How Long Does Bloating Last In Early Pregnancy

Bloating is a common symptom during early pregnancy. It is caused by the enlargement of the uterus, which crowds the abdominal cavity and displaces the stomach and intestines. The displaced intestines can cause gas and fluid to accumulate, leading to bloating.

Bloating usually lasts throughout the first trimester, but it may go away in the second trimester as the uterus begins to move out of the way. If the bloating persists or becomes severe, it may be a sign of a complication such as gestational diabetes or pre-eclampsia. In these cases, it is important to see your doctor.

While there is no cure for bloating, there are a few things you can do to help ease the discomfort. Try to eat small, frequent meals, and avoid foods that are high in fiber or gas-producing. Drink plenty of water, and avoid carbonated drinks. If necessary, you can also take over-the-counter medications such as ibuprofen or acetaminophen to help reduce the pain and swelling.

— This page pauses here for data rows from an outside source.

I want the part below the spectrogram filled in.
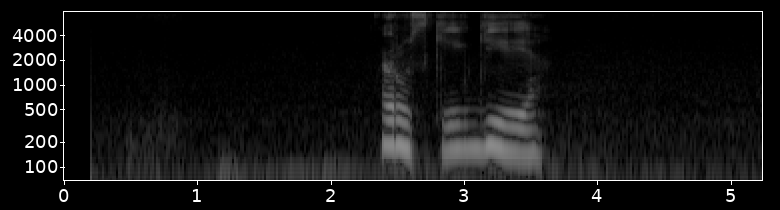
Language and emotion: Russian, neutral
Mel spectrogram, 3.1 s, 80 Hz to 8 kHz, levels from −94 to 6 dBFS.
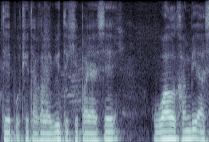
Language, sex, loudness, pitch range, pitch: Nagamese, male, -15 LUFS, 105-120 Hz, 115 Hz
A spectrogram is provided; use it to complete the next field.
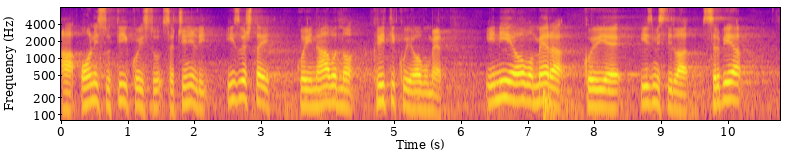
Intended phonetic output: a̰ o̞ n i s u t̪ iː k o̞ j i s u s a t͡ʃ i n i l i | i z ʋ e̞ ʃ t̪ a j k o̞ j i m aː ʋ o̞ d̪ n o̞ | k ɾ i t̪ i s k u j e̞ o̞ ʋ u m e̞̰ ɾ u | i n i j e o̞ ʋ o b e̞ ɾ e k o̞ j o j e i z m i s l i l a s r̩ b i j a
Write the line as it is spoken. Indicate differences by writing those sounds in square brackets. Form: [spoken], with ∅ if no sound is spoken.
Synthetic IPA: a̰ o̞ n i s u t̪ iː k o̞ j i s u s a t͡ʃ i n i l i | i z ʋ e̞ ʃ t̪ a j k o̞ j i [n] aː ʋ o̞ d̪ n o̞ | k ɾ i t̪ i [∅] k u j e̞ o̞ ʋ u m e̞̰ ɾ u | i n i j e o̞ ʋ o [m] e̞ ɾ [a] k o̞ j [u] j e i z m i s l i l a s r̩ b i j a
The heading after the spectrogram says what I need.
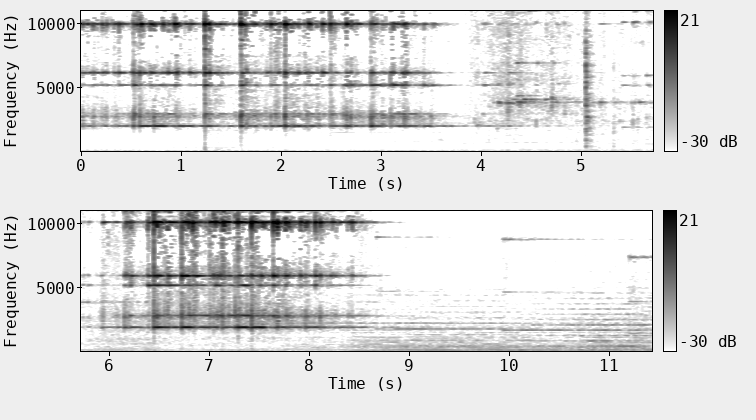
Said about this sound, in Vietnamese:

If you are experiencing bloating during early pregnancy, please consult with your doctor. He or she can help you determine the cause and provide appropriate treatment.